In the digital age, the biggest challenge for a travel writer is keeping up with rapidly-changing media fashions. That said, I’m fairly old school in that I believe there is still a place for printed travel guides, especially if they offer niche information and make good gifts. Embracing technological change, however, is a must and I’ve embraced Social Media without becoming a slave to it.
What about its opportunities?
Digital technology is a double-edged sword in my opinion. Simultaneously it has increased audience potential for travel writers through social media, whilst putting a fair few travel writers out of work by making so much travel information available for free.

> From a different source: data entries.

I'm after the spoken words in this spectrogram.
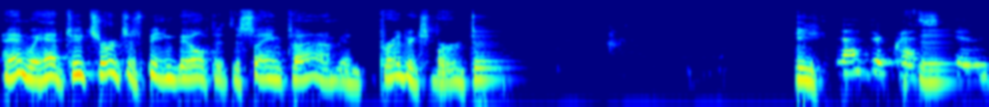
And we had two churches being built at the same time in Fredericksburg. Another question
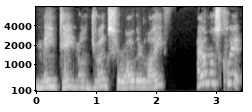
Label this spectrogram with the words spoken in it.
maintained on drugs for all their life? I almost quit.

Undeniably we live in a new media age, where travel bloggers are now as important as traditional travel journalists. Digital technology has had a remarkable democratising effect on the industry and it is far more accessible today. Indeed, many travel bloggers happily pursue non-travel professions and simply post travel-related stories whenever the mood takes them. The world is now everyone’s oyster and that’s a good thing.

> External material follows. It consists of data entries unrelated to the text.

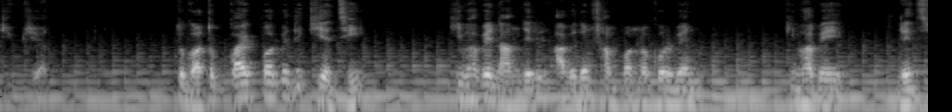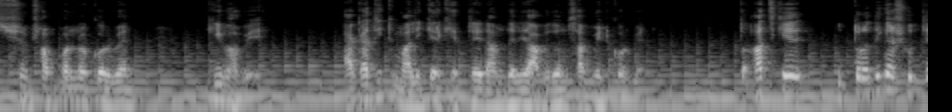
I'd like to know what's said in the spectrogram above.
টিউটোরিয়াল। তো গত কয়েক পর্বে দেখিয়েছি কীভাবে নামজারির আবেদন সম্পন্ন করবেন, কীভাবে রেজিস্ট্রেশন সম্পন্ন করবেন, কীভাবে একাধিক মালিকের ক্ষেত্রে নামজারির আবেদন সাবমিট করবেন। তো আজকে উত্তরাধিকার সূত্রে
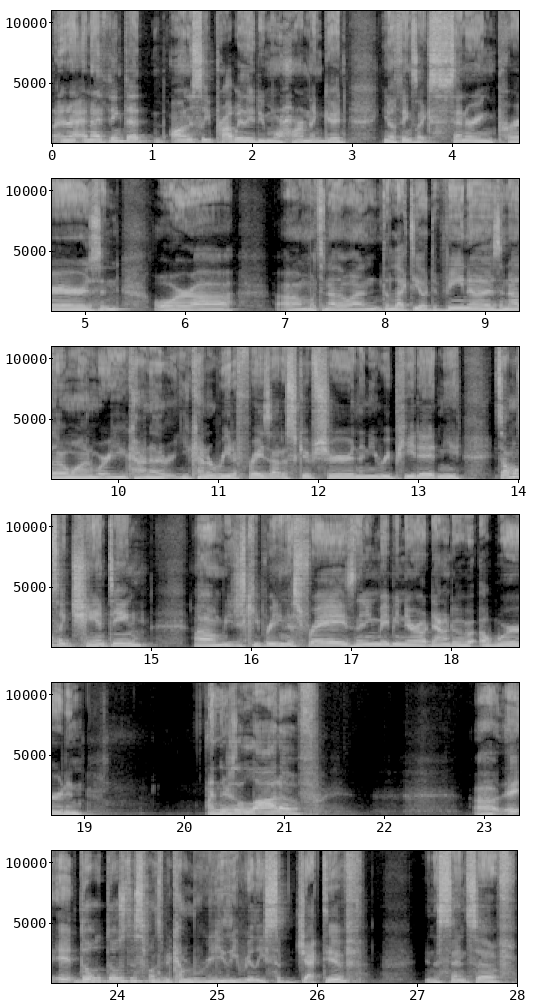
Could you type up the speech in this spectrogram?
and I, and I think that honestly, probably they do more harm than good. You know, things like centering prayers and or uh, um, what's another one? The Lectio Divina is another one where you kind of you kind of read a phrase out of scripture and then you repeat it and you it's almost like chanting. Um, you just keep reading this phrase and then you maybe narrow it down to a, a word and and there's a lot of uh, it, it, those, those disciplines become really really subjective in the sense of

Are there destinations you are particularly keen to visit and write about?
There are three places I’m keen to visit. My ‘Only In’ Guides have so far all been about European cities.
Recently, however, I secured distribution for the series in the United States so now I have in mind to write a volume on Boston. The scene of key events in the American Revolution, it is one of America’s most historic cities and would be a fascinating place to explore.
I’m also interested in visiting Armenia for its Orthodox Church architecture and music, and Uzbekistan on the Silk Road, for the undeniable romance of places such as Samarkand.
Do you have a website where people can find out more about you?
If you weren’t a travel writer what would you like to be?
I would probably be a gardener since like travel writing it is a profession that combines thoughtful planning, physical graft and a tangible end result. It can also be a solitary task, which is something that suits me.
Is there anything else you’d like to say to Manned Up readers?
When visiting somewhere new, especially a city, always look up and down, not just straight ahead.
So many treasures lie hidden just out of view, which often speak more eloquently of a city’s history than modern shopfronts. If you see an interesting door slightly open (and it doesn’t say ‘No Entry’) why not peep inside?
It might just be a hidden courtyard or a secret garden that would otherwise have gone unnoticed. And always talk to locals if they’re amenable. Mostly they’re an untapped source of tradition and colour, exactly the sort of thing you don’t find in every guidebook. Happy exploring!
If you’d like to see other travel writer or travel bloggers interviewed here then why not send us an email.